Phillip and I were months ahead of our contemporaries in surfing experience when a revolving group of friends got into the sport, separately, at first, in the spring of 1966, and after. While many tried it a few times, a more hardcore-if-loosely connected group, some of them also friends of mine from Boy Scouts, was emerging.
Phillip and I had been surfing Grandview for a while. We had looked for the spot back in our freshman year, riding in the big wagon on an afternoon with the surf blown-out, impossible to see past the lines of breaking waves to open ocean.
“Grandview Street,” my Mom said, just coming into Leucadia on Highway 101; “you think it might be a clue?” The empty lot was just another viewpoint to unrideable chaos.
But now, some of our friends had drivers licenses, cars. On this trip, hanging on the beach near a fire, Ray Hicks and maybe Mark Metzger added to our surf troop, we saw John Amsterdam coming down the water-and-feet-worn access between houses. This might have caused us to look down for a second, as if we had not earned the right- knowing, in John Amsterdam’s eyes, we hadn’t.
“New board,” someone in our group pointed out. “New board,” John Amsterdam told someone, close enough for us to hear. “Dewey Weber Performer. One hundred and seventy-five dollars.” “With the stripes.” “Yep.”
By this time I was riding a nine-nine Surfboards Hawaii noserider Wendy Brook’s father had found buried in the sand at Tamarack. My neighbors, two doors down on Debby Street, had been there in the middle of the night for the running of the grunion. No one in their party evidently considered that someone was (stupidly) hiding it. Since no one claimed it before they left, Wendy’s Dad (Sergeant Brooks to me) strapped it onto their camper, figuring they could use it to float around over at the Salton Sea.

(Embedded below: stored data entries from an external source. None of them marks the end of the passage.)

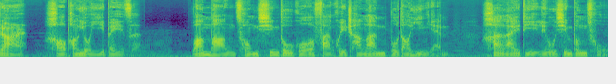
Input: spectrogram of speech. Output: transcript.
十二，好朋友一辈子。王莽从新都国返回长安不到一年，汉哀帝刘歆崩殂，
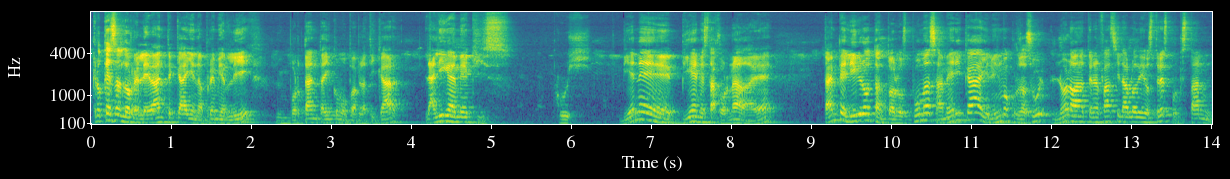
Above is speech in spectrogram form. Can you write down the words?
creo que eso es lo relevante que hay en la Premier League. Lo importante ahí como para platicar. La Liga MX. Uy. Viene bien esta jornada, ¿eh? Está en peligro tanto a los Pumas, América y el mismo Cruz Azul. No la van a tener fácil, hablo de ellos tres porque están,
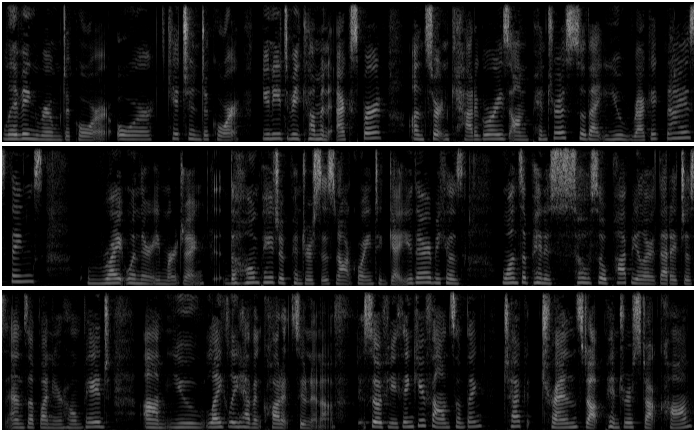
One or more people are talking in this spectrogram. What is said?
living room decor or kitchen decor. You need to become an expert on certain categories on Pinterest so that you recognize things right when they're emerging. The homepage of Pinterest is not going to get you there because once a pin is so, so popular that it just ends up on your homepage, um, you likely haven't caught it soon enough. So if you think you found something, check trends.pinterest.com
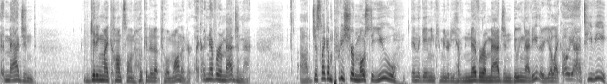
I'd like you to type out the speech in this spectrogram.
imagined getting my console and hooking it up to a monitor. Like I never imagined that. Uh, just like I'm pretty sure most of you in the gaming community have never imagined doing that either. You're like, oh yeah, TV,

Wendy invited me over to check it out, she and her parents and her little sister all scattered around the back patio.
“Whoa! Surfboards Hawaii!” My covetousness of the coolest of the North County brands was quite obvious. “Salton Sea, huh?” I purposefully tried to convince them using this valuable board for mere floating would be a shame.
No, not to them.

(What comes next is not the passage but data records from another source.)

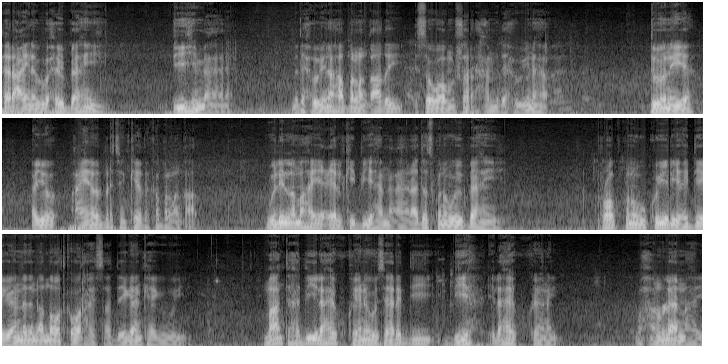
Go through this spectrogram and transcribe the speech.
Reer caynaba waxay u baahan yihiin biyihii macaana. Madaxweynaha ballan qaaday isagoo musharaxa madaxweynaha doonaya ayuu caynaba bartankeeda ka ballan qaaday. Weli lama hayo ceelkii biyaha macaanaa dadkuna way u baahan yihiin. Roobkuna wuu ku yaryahay deegaanadan adna waad ka war haysaa deegaankaagi weeye. Maanta haddii ilaahay ku keenay wasaaraddii biyaha ilaahay ku keenay waxaanu leenahay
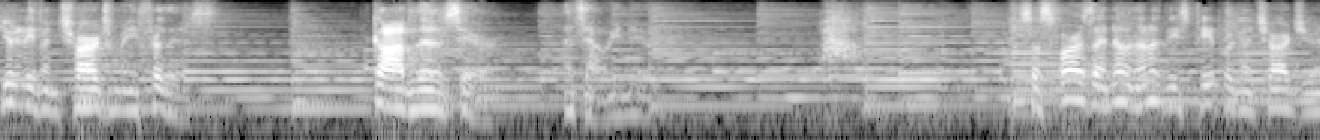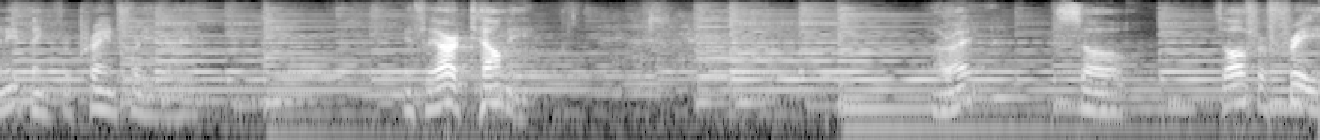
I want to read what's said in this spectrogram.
You didn't even charge me for this. God lives here. That's how He knew. Wow. So as far as I know, none of these people are going to charge you anything for praying for you, right? If they are, tell me. All right? So it's all for free.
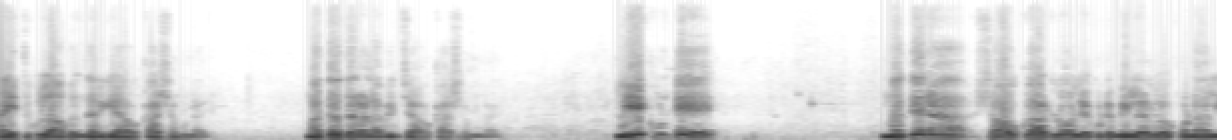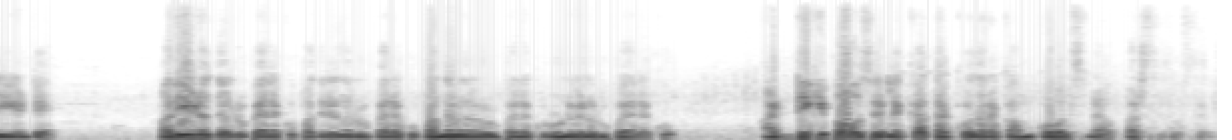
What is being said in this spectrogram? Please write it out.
రైతుకు లాభం జరిగే అవకాశం ఉన్నది. మద్దతు ధర లభించే అవకాశం ఉన్నది. లేకుంటే మధ్యన షావుకారులో లేకుంటే మిల్లర్లో కొనాలి అంటే పదిహేడు వందల రూపాయలకు పదిహేను వందల రూపాయలకు పంతొమ్మిది వందల రూపాయలకు రెండు వేల రూపాయలకు అడ్డికి పావుసేరు లెక్క తక్కువ ధరకు అమ్ముకోవాల్సిన పరిస్థితి వస్తుంది.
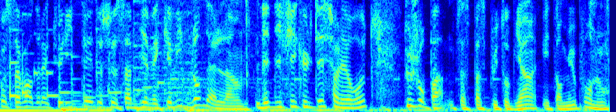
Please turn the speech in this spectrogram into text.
faut savoir de l'actualité de ce samedi avec Kevin Blondel. Des difficultés sur les routes Toujours pas, ça se passe plutôt bien et tant mieux pour nous.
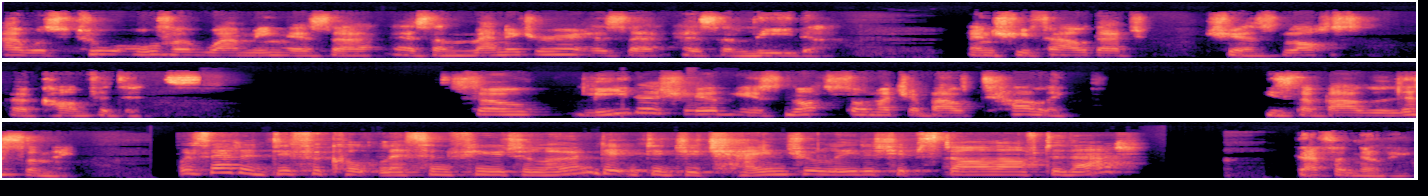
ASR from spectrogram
I was too overwhelming as a, as a manager, as a, as a leader. And she felt that she has lost her confidence. So leadership is not so much about telling, it's about listening. Was that a difficult lesson for you to learn? Did, did you change your leadership style after that? Definitely,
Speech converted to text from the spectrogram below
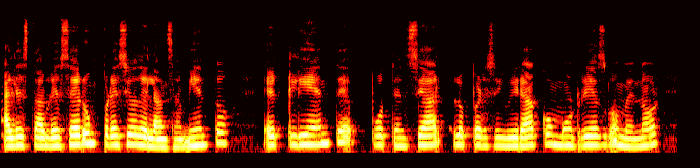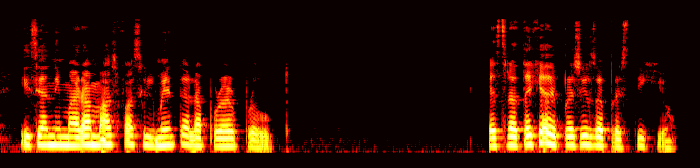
Al establecer un precio de lanzamiento, el cliente potencial lo percibirá como un riesgo menor y se animará más fácilmente a la prueba del producto. Estrategia de precios de prestigio.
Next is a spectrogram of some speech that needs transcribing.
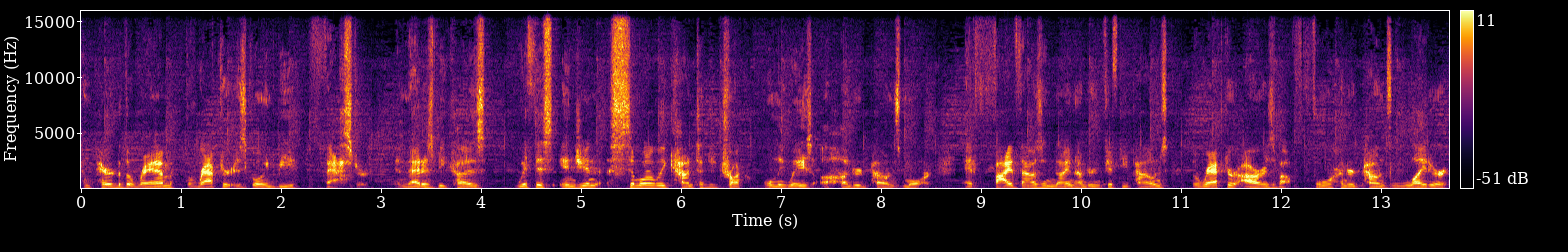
compared to the Ram, the Raptor is going to be faster. And that is because with this engine, a similarly contented truck only weighs 100 pounds more. At 5,950 pounds, the Raptor R is about 400 pounds lighter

Some time later, Wendy’s Dad, a Marine ordinance man, came home from the hospital after an incident at Twenty-nine Palms, his arm sewn to his chest (so skin would grow back- or that’s what I was told). He was being retired and had decided to move back to wherever they had come from; maybe Texas (maybe worse). Sergeant Brooks offered me the board.
Wendy, remembering my assessment of its value, was not pleased.
I was. Phillip and I tried to disguise the board’s shady past by masking-off and applying a fancy pattern on the front fourth, officially designated as the nose, with *Slipcheck. Maybe we didn’t shake the can well enough or something; the result artistic but no-less-slippery.
THE LINEUP at Grandview must now be explained.
Even if there was an underlying rock reef, it remains my belief that the very gap between the houses that allowed access also allowed runoff, that helping to create a gap in the sandbars. If you took off on a right, you had varying length of shoulder before the inevitable closeout inside section. A not-as-good left lead into the same last section.
John Amsterdam took off on the first wave of a set. I took off on the second wave, probably made a few up-and-down moves, suddenly noticed someone swimming for his nearby brand new, pin-striped, one hundred and seventy-five dollar Dewey Weber Performer just inshore of the closeout section. I pushed hard to kickout, and, not have given the board quite enough push, left the board parallel to and hanging in the lip.
-THE NEXT SATURDAY- GRANDVIEW-
“Is that Erwin’s board?” John Amsterdam asked of Phillip and Ray.
Before either could explain that, yes, they had borrowed my board, undinged in the incident, and that I had to go to church on Saturdays and wasn’t, officially, supposed to engage in something as worldly and sensual as surfing, John asked, politely, if he could run over my Slip-checked Surfboards Hawaii noserider with his truck.
“Thanks for not letting him,” I said the next day, surfing somewhere else. “I tried to tell him I was sorry. I mean, I moved over to the lefts. What else could I do?”
*Aerosol invented by Morey-Pope.